- _Exercise instructions_: When writing out the listing below, reproduce every word exactly and skip the pictures.

- _Records provided_:
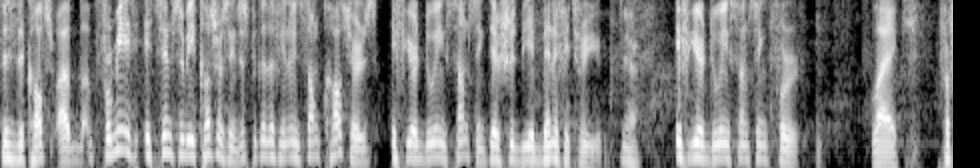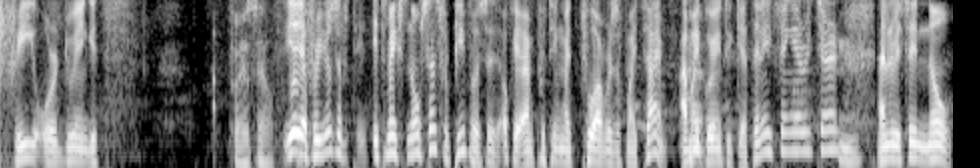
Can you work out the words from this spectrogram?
this is the culture. Uh, for me, it, it seems to be a cultural thing. Just because of you know, in some cultures, if you're doing something, there should be a benefit for you. Yeah. If you're doing something for, like, for free or doing it For yourself. yeah, yeah, for yourself, it, it makes no sense for people. to Say, okay, I'm putting my two hours of my time. Am I going to get anything in return? Mm. And we say no.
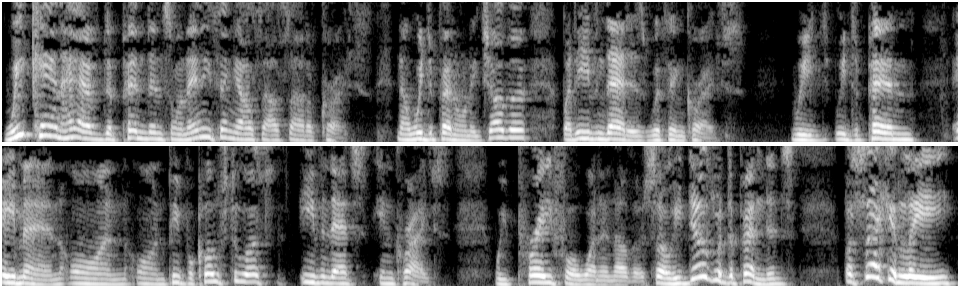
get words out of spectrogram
We can't have dependence on anything else outside of Christ. Now we depend on each other, but even that is within Christ. We we depend, amen, on on people close to us, even that's in Christ. We pray for one another. So he deals with dependence, but secondly,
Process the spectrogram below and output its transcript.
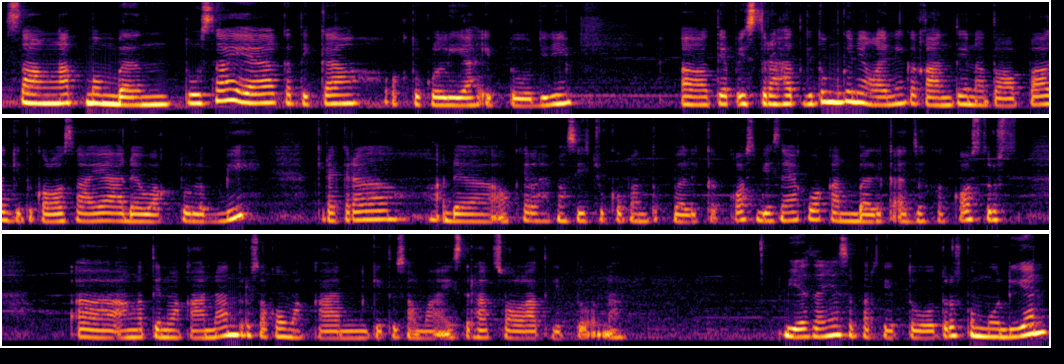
sangat membantu saya ketika waktu kuliah itu. Jadi uh, tiap istirahat gitu mungkin yang lainnya ke kantin atau apa gitu kalau saya ada waktu lebih kira-kira ada oke okay lah masih cukup untuk balik ke kos biasanya aku akan balik aja ke kos terus uh, angetin makanan terus aku makan gitu sama istirahat sholat gitu nah biasanya seperti itu terus kemudian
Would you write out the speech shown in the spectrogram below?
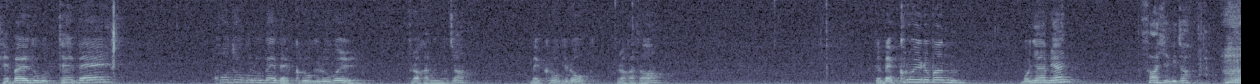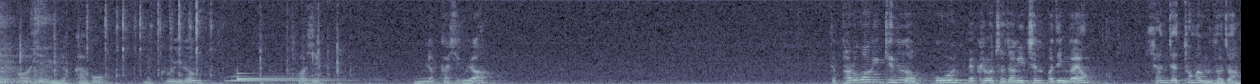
개발 도구 탭에 코드 그룹의 매크로 기록을 들어가는 거죠. 매크로 기록 들어가서 자, 매크로 이름은 뭐냐면 서식이죠. 서식 입력하고 매크로 이름 서식 입력하시고요. 자, 바로 가기 키는 없고 매크로 저장 위치는 어딘가요? 현재 통화 문서죠.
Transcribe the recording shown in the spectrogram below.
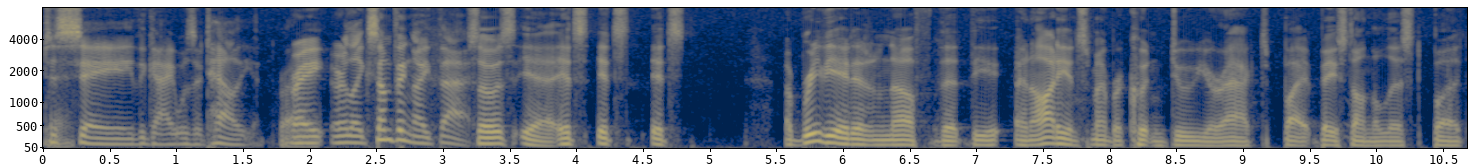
to Right. say the guy was Italian, Right. right? Or like something like that. So it's yeah, it's it's it's abbreviated enough that the an audience member couldn't do your act by based on the list, but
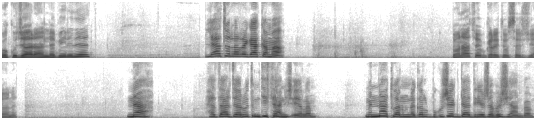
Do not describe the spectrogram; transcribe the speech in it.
وەکو جاران لەبیرت دێت؟ لە تۆ لە ڕێگاکەمە. تۆ ناتوێ بگەڕێیتەوە سەر ژیانت؟ نا. هەزار جار وتم دیسانیش ئەیڵێم. من ناتوانم لەگەڵ بکوژێکدا درێژە بە ژیان بەم.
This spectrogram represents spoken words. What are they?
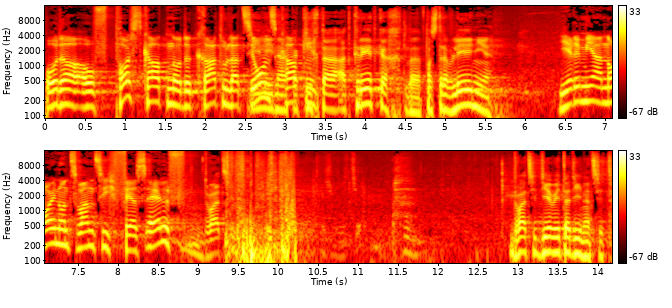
oder auf Postkarten oder или на Gratulationskarten. каких-то открытках для поздравления. Jeremia 29, Vers 11. 20. 29.11.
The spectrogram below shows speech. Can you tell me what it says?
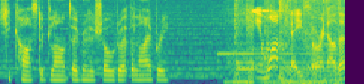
She cast a glance over her shoulder at the library. In one place or another.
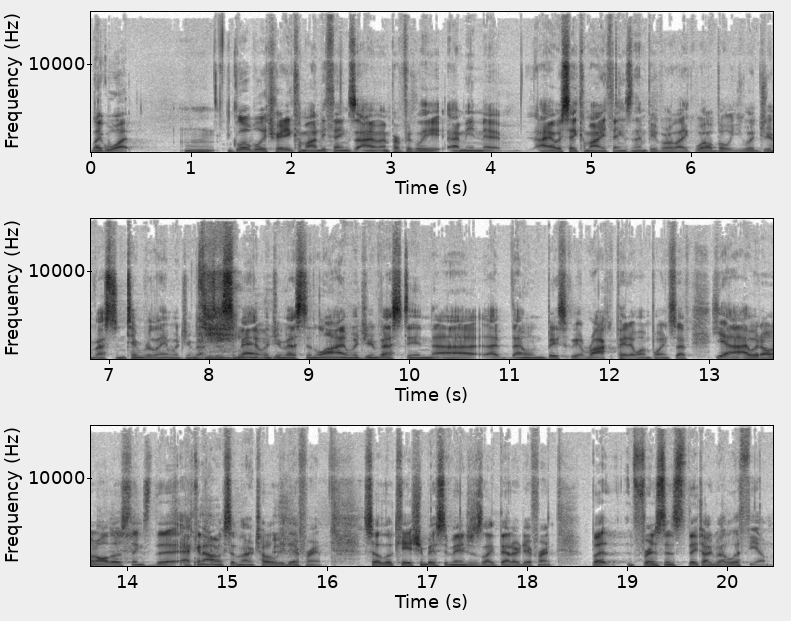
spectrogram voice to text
like what? Mm, globally traded commodity things. I'm, I'm perfectly. I mean, I always say commodity things, and then people are like, "Well, but would you invest in timberland? Would you invest in cement? Would you invest in lime? Would you invest in?" Uh, I owned basically a rock pit at one point and stuff. Yeah, I would own all those things. The economics of them are totally different. So location-based advantages like that are different. But for instance, they talked about lithium.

- _Reply_:
Can you work out the words from this spectrogram?
this is the culture. Uh, for me, it, it seems to be a cultural thing. Just because of you know, in some cultures, if you're doing something, there should be a benefit for you. Yeah. If you're doing something for, like, for free or doing it For yourself. yeah, yeah, for yourself, it, it makes no sense for people. to Say, okay, I'm putting my two hours of my time. Am I going to get anything in return? Mm. And we say no.
get words out of spectrogram
We can't have dependence on anything else outside of Christ. Now we depend on each other, but even that is within Christ. We we depend, amen, on on people close to us, even that's in Christ. We pray for one another. So he deals with dependence, but secondly,
Process the spectrogram below and output its transcript.
sangat membantu saya ketika waktu kuliah itu. Jadi uh, tiap istirahat gitu mungkin yang lainnya ke kantin atau apa gitu kalau saya ada waktu lebih kira-kira ada oke okay lah masih cukup untuk balik ke kos biasanya aku akan balik aja ke kos terus uh, angetin makanan terus aku makan gitu sama istirahat sholat gitu nah biasanya seperti itu terus kemudian
Would you write out the speech shown in the spectrogram below?
개발 도구 탭에 코드 그룹의 매크로 기록을 들어가는 거죠. 매크로 기록 들어가서 자, 매크로 이름은 뭐냐면 서식이죠. 서식 입력하고 매크로 이름 서식 입력하시고요. 자, 바로 가기 키는 없고 매크로 저장 위치는 어딘가요? 현재 통화 문서죠.
Transcribe the recording shown in the spectrogram below.
to Right. say the guy was Italian, Right. right? Or like something like that. So it's yeah, it's it's it's abbreviated enough that the an audience member couldn't do your act by based on the list, but
Do not describe the spectrogram; transcribe the speech in it.
وەکو جاران لەبیرت دێت؟ لە تۆ لە ڕێگاکەمە. تۆ ناتوێ بگەڕێیتەوە سەر ژیانت؟ نا. هەزار جار وتم دیسانیش ئەیڵێم. من ناتوانم لەگەڵ بکوژێکدا درێژە بە ژیان بەم.
This spectrogram represents spoken words. What are they?
oder auf Postkarten oder или на Gratulationskarten. каких-то открытках для поздравления. Jeremia 29, Vers 11. 20. 29.11.
The spectrogram below shows speech. Can you tell me what it says?
She cast a glance over her shoulder at the library. In one place or another.
spectrogram voice to text
like what? Mm, globally traded commodity things. I'm, I'm perfectly. I mean, I always say commodity things, and then people are like, "Well, but would you invest in timberland? Would you invest in cement? Would you invest in lime? Would you invest in?" Uh, I owned basically a rock pit at one point and stuff. Yeah, I would own all those things. The economics of them are totally different. So location-based advantages like that are different. But for instance, they talked about lithium.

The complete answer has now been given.